linux-libre advocacy question

Alexandre Oliva lxoliva at
Sun Mar 29 05:54:40 UTC 2009

Hi, Brian,

It was a pleasure to meet you at Libre Planet.

On Mar 28, 2009, Brian Gough <bjg at> wrote:

> Is there any information online which gives examples of the problems
> with the standard linux kernel that I can use to persuade people to
> switch to linux-libre?

Not really.  There's the .log file in 2.6.28-libre1, that mentions which
drivers were changed and gives an idea of what changed in each of them,
but that's about it.  I'm not sure it's a good idea to draw attention to
specific details, when the main problem is actually a matter of
principle, of goals and policy.

Although there are technical and legal arguments against non-Free
Software in Linux, I don't find them as compelling as those that led me
to undertake this project: the ethical, moral and social principles
behind the Free Software movement.

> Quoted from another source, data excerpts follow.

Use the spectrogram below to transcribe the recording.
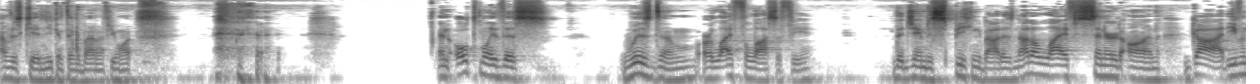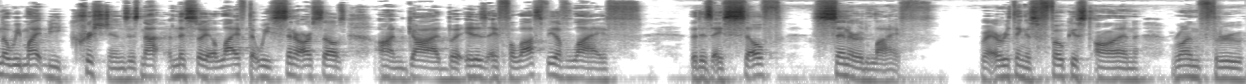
I'm just kidding. You can think about it if you want. and ultimately, this wisdom or life philosophy that James is speaking about is not a life centered on God. Even though we might be Christians, it's not necessarily a life that we center ourselves on God, but it is a philosophy of life that is a self centered life where everything is focused on, run through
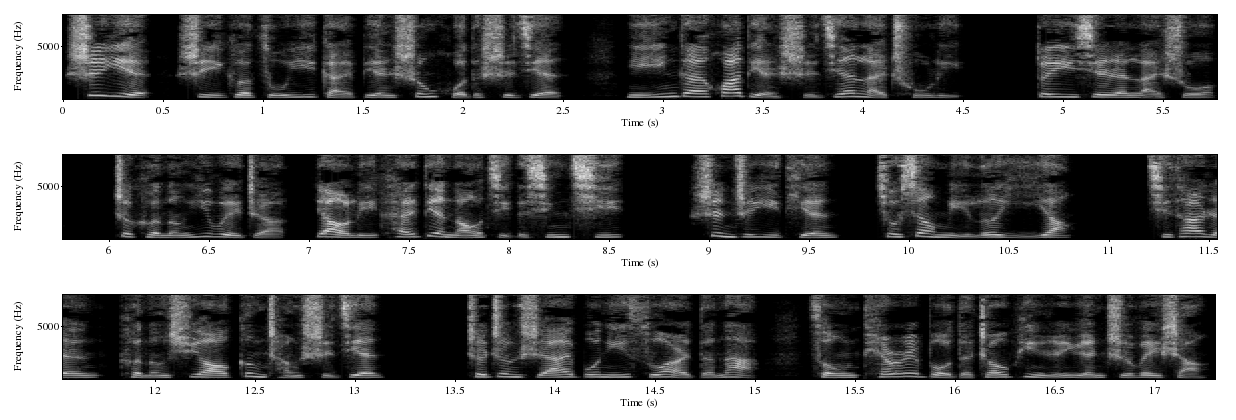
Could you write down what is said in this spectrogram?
失业是一个足以改变生活的事件，你应该花点时间来处理。对一些人来说，这可能意味着要离开电脑几个星期，甚至一天，就像米勒一样。其他人可能需要更长时间。这正是埃博尼·索尔德纳从 Terrible 的招聘人员职位上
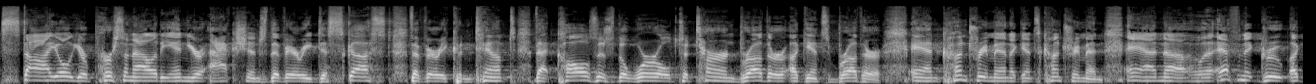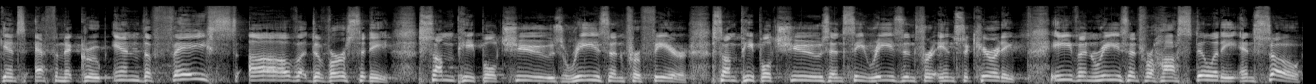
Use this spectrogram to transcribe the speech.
style, your personality, and your actions the very disgust, the very contempt that causes the world to turn brother against brother and countrymen against countrymen and uh, ethnic group against ethnic group in the face of diversity. Some people choose choose reason for fear. Some people choose and see reason for insecurity, even reason for hostility. And so,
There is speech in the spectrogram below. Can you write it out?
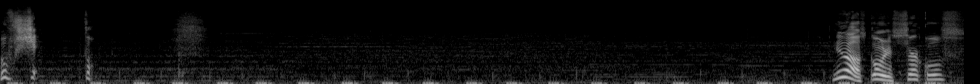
Oh shit! Fuck! Knew I was going in circles.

Say, if someone were to adopt Linux-libre to avoid the legal traps that
are put in place by adding sourceless code (under the GPL?!?) to a GPLed
program, it might very well be reasoned as induced infringement brought
about by the copyright holder, and the consequences (automatic license
termination for everyone who's ever distributed that combination) would
be mutually assured destruction, which sort of ensures it's never going
to happen.  Thus, the legal risk is low, and this is a non-issue, except
for the ethical issue of accepting a license and weaseling out of its
provisions just because nobody is likely to sue over that.

Say, if someone were to adotp Linux-libre to avoid the technical risks
of granting an inauditable piece of code control over the machine bus,
memory and other peripherals, which that piece of code could abuse even
more than the software that runs on the "primary" CPUs, since it
wouldn't be subject to the oversight of the kernel, the virtual memory
subsystem et al, the decision would be reduced to a trade-off between
technical risk and convenience.

And then, a number of the devices that use non-Free firmware don't quite
get so much control over the entire computer system, after all, and
others might but have firmware pre-installed in non-volatile memory,
rather than loaded by the operating system.  Thus, someone led by these
reasons would conclude that Linux-libre's efforts are pointless, for
they fail to solve the issue.

Someone misguided by freedom of choice might be even annoyed that
Linux-libre apparently interferes with their ability to choose when to
use non-Free Software, as if such choices didn't have a negative impact
on others.

The compelling argument to use Linux-libre, IMHO, is that "it is Free
Software, and it doesn't induce you to use non-Free Software".  It
encourages you to live an upright ethical, moral and social life.  By
using and distributing it, instead of non-Free Linux, you refuse to help
aggressors control and oppress users, including yourself.  That's the
reasoning that makes sense to me.  If there are others, I'd love to know

Best regards,

Alexandre Oliva, freedom fighter
You must be the change you wish to see in the world. -- Gandhi
Be Free! --   FSF Latin America board member
Free Software Evangelist      Red Hat Brazil Compiler Engineer

More information about the linux-libre mailing list